The UN is grateful for the compassion and solidarity of Ukraine’s neighbours, who are taking in those seeking safety. Supporting the partners, UNV is continuing the recruitment of national and Refugee UN Volunteers in Bulgaria, Czech Republic, Hungary, Moldova, Poland, Romania and Slovakia.
For onsite UN Volunteer assignments, UNV is looking for a wide range of professional profiles, including Information Managers, Risk Communication and Digital Communications Specialists, Field Assistants, Emergency Medical Technicians, Logistic Operations Specialists, among others. Check out available assignments on the dedicated page for the war in Ukraine.
We invite you to join our national talent pool by creating an account on our UN Volunteer Management Platform. Once registered, individuals are requested to include key information, including personal data, qualifications and skills, professional experience and references, among other things. Check here for a step-by-step video guide.
UNV will contact candidates whose profiles match the specific requirements of available UN Volunteer opportunities upon application, which are updated daily and published through our dedicated webpage.
UN Volunteers are entitled to a monthly living allowance and insurance, so they can sustain a modest and secure standard of living, according to the Unified Conditions of Service, during their assignment.
UNV also offers Online Volunteer assignments to provide individuals with a platform to support UN Ukraine emergency response programmes virtually, in their spare time. You can become an Online Volunteer without the need to travel or make a full-time or long-term commitment. Refer to these pages for further information on Online Volunteering in general and UNV's Online Volunteering offer for Ukraine specifically.

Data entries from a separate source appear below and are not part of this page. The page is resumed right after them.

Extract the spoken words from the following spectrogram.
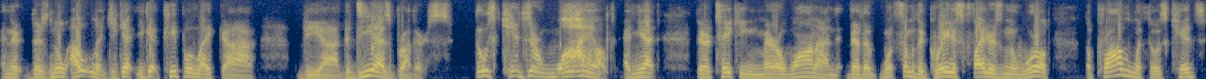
and there, there's no outlet. You get you get people like uh the uh the Diaz brothers. Those kids are wild and yet they're taking marijuana and they're the some of the greatest fighters in the world. The problem with those kids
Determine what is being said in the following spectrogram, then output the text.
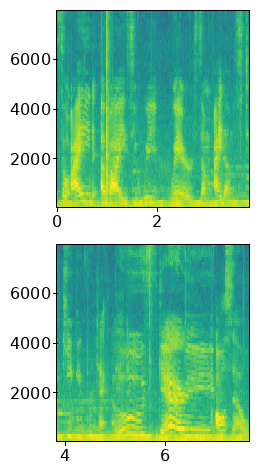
so I'd advise you we- wear some items to keep you protected. Oh, scary. Also,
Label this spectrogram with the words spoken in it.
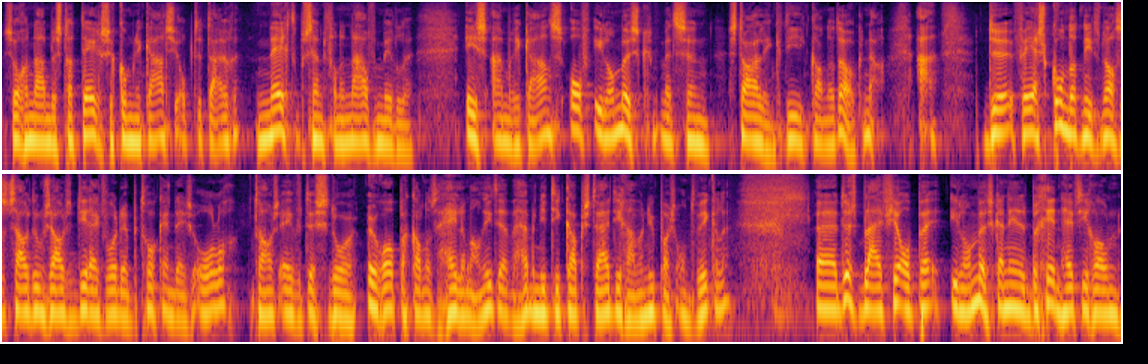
zogenaamde strategische communicatie op te tuigen. 90% van de NAVO-middelen is Amerikaans. Of Elon Musk met zijn Starlink, die kan dat ook. Nou, ah, de VS kon dat niet. En als het zou doen, zouden ze direct worden betrokken in deze oorlog. Trouwens, even tussendoor. Europa kan het helemaal niet. We hebben niet die capaciteit. Die gaan we nu pas ontwikkelen. Uh, dus blijf je op uh, Elon Musk. En in het begin heeft hij gewoon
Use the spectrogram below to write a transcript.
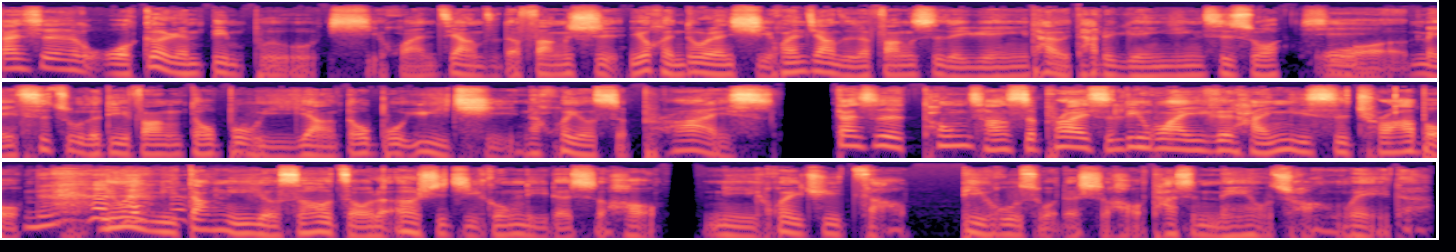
但是我个人并不喜欢这样子的方式。有很多人喜欢这样子的方式的原因，他有他的原因是说，我每次住的地方都不一样，都不预期，那会有 surprise。但是通常 surprise 另外一个含义是 trouble，因为你当你有时候走了二十几公里的时候，你会去找庇护所的时候，它是没有床位的。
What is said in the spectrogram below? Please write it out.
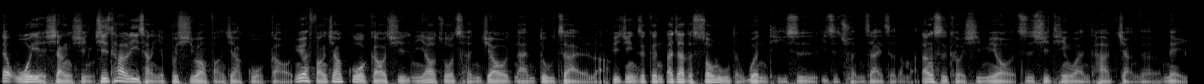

Do you want to support the UN's response to the war in Ukraine? Volunteer.